Prof Philip Murphy, director of the Institute of Commonwealth Studies at the University of London, says the closest the public ever got to seeing the real Queen was in the 1969 documentary Royal Family.
But Prof Murphy says: "The Royal Family effectively suppressed it. They decided it reduced the mystique around them.
"In a way, that creates a carte blanche for writers and satirists to make up personalities."
'Mixing fact and fiction'
He adds: "That's the problem the Royal Family has - they want to appear human but they also want to appear somehow removed and keep this dignified distance."
One issue with writing about the Queen is that "fact and fiction gets mixed up", he says.
"The public have very little sense of what actually goes on. But a plausible fictional representation can almost seep into historical record."
Portrayals of the Queen have not always been the most flattering, he notes.
"Spitting Image was an attack on British deference around authority figures - and there were no more esteemed than the Royal Family," says the professor.
One of the lead writers of that series was author John O'Farrell, who says: "If you cast your mind back to the 1980s, there was an enormous reverential style.
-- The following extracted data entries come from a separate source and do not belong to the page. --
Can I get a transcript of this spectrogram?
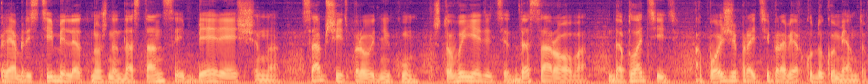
Приобрести билет нужно до станции Берещина. Сообщить проводнику, что вы едете до Сарова. Доплатить, а позже пройти проверку документов.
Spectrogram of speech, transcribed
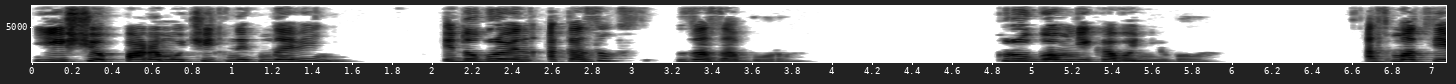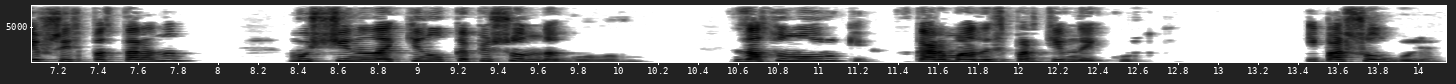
Еще пара мучительных мгновений, и Дубровин оказался за забором. Кругом никого не было. Осмотревшись по сторонам, мужчина накинул капюшон на голову, засунул руки в карманы спортивной куртки и пошел гулять.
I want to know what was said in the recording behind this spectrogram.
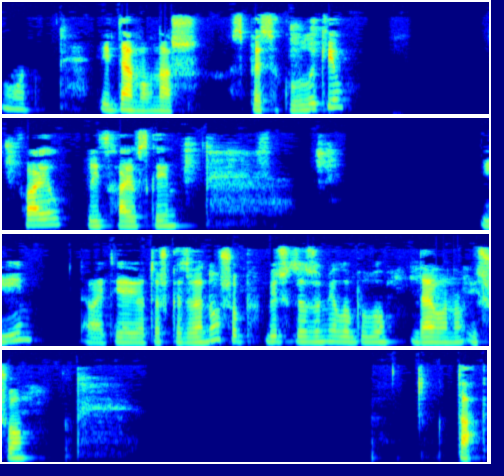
От. Йдемо в наш список вуликів. Файл, Please Hive Screen. І давайте я його трошки зверну, щоб більш зрозуміло було, де воно і що. Так,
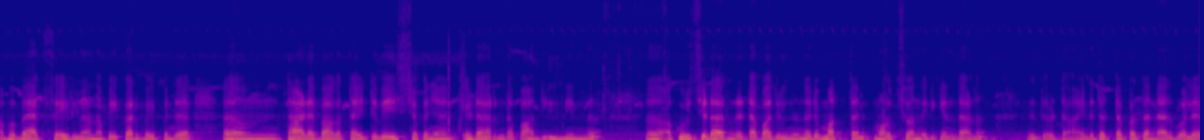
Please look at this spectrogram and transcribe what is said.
അപ്പോൾ ബാക്ക് സൈഡിലാണ് അപ്പോൾ ഈ കറിവേപ്പിന്റെ താഴെ ഭാഗത്തായിട്ട് വേസ്റ്റൊക്കെ ഞാൻ ഇടാറുണ്ട്. അപ്പോൾ അതിൽ നിന്ന് കുഴിച്ചിടാറുണ്ട് കേട്ടോ. അപ്പോൾ അതിൽ നിന്നൊരു മത്തൻ മുളച്ച് വന്നിരിക്കുന്നതാണ് ഇത് കേട്ടോ. അതിന്റെ തൊട്ടപ്പം തന്നെ അതുപോലെ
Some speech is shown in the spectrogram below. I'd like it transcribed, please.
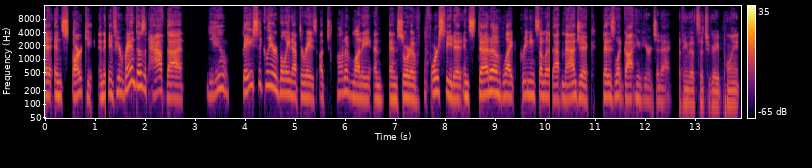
and, and sparky. And if your brand doesn't have that, you basically are going to have to raise a ton of money and and sort of force feed it instead of like bringing some of that magic that is what got you here today. I think that's such a great point,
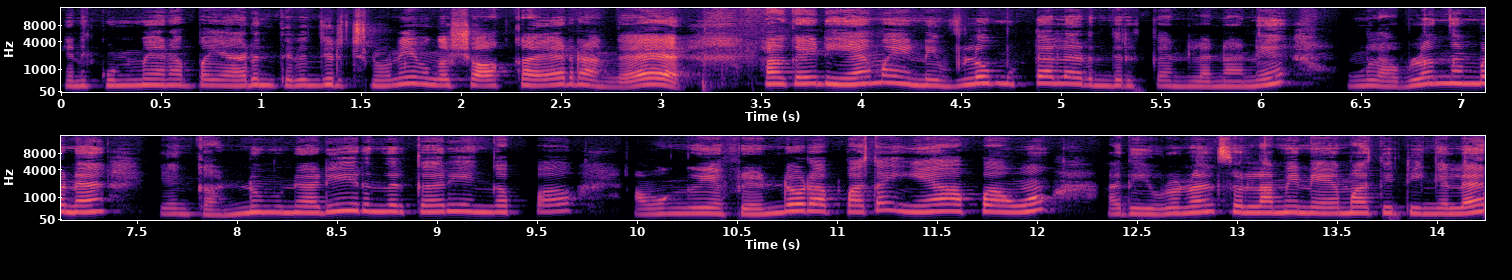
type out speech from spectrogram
எனக்கு உண்மையான அப்பா யாருன்னு தெரிஞ்சிருச்சுனோன்னு இவங்க ஷாக் ஆயிடுறாங்க. ஷாக் ஆகிட்டு ஏம்மா என்னை இவ்வளோ முட்டாளாக இருந்திருக்கேன்ல நான்? உங்களை அவ்வளோ நம்பினேன். என் கண்ணு முன்னாடியே இருந்திருக்காரு எங்கள் அப்பா. அவங்க என் ஃப்ரெண்டோட அப்பா தான் என் அப்பாவும். அது இவ்வளோ நாள் சொல்லாமல் என்னை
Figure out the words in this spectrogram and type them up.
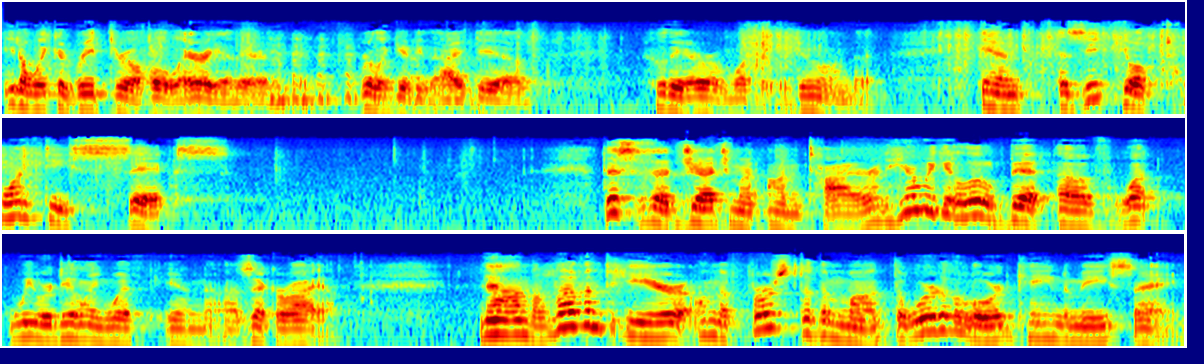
you know, we could read through a whole area there and really give you the idea of who they are and what they were doing, but in Ezekiel 26, this is a judgment on Tyre, and here we get a little bit of what we were dealing with in uh, Zechariah. Now, in the eleventh year, on the first of the month, the word of the Lord came to me, saying,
It was seen as poor form to laugh at the Queen's expense... But what we did was show her to be an ordinary person in an ordinary family, which is where it struck a comic nerve," he says.
'Complete blank sheet'
He adds: "The tabloids faked outrage, but people loved it... At times it was crude and disrespectful - but I think that's warranted."
Alison Jackson is someone else whose work has attracted controversy. Her apparently candid photographs of celebrities in private moments are created with the help of carefully-chosen lookalikes.
Thanks to Jackson, we see "the Queen" putting out dog food for her corgis, taking a selfie and doing the washing-up.
"I thought it would be really good to get her doing normal things," says Jackson.
"She is a person, after all. And she does do normal things - she reads, she drives a Land Rover, she gets her hands dirty - she's quite tomboyish, really. She's not a diva and seems to come across as a normal woman, even though of course she's not."
Jackson says one photograph seems to be seen as going too far, however.
"My photograph of the Queen on the loo is my least published. I don't think it's been seen in any newspaper in England, whereas a lot of other works get published all the time," she says.
"People think breaking that taboo is tasteless, which I find interesting. But it's designed to be thought-provoking, rather than controversial."
Thought provoking as they may be, perhaps fictional representations get us no closer to who the Queen actually is - barring of course the only time she has played herself, acting alongside Daniel Craig in a James Bond sketch for the London Olympics opening ceremony in 2012.
But that certainly isn't going to stop people from continuing to try to capture the essence of this elusive, yet ever-present, figure.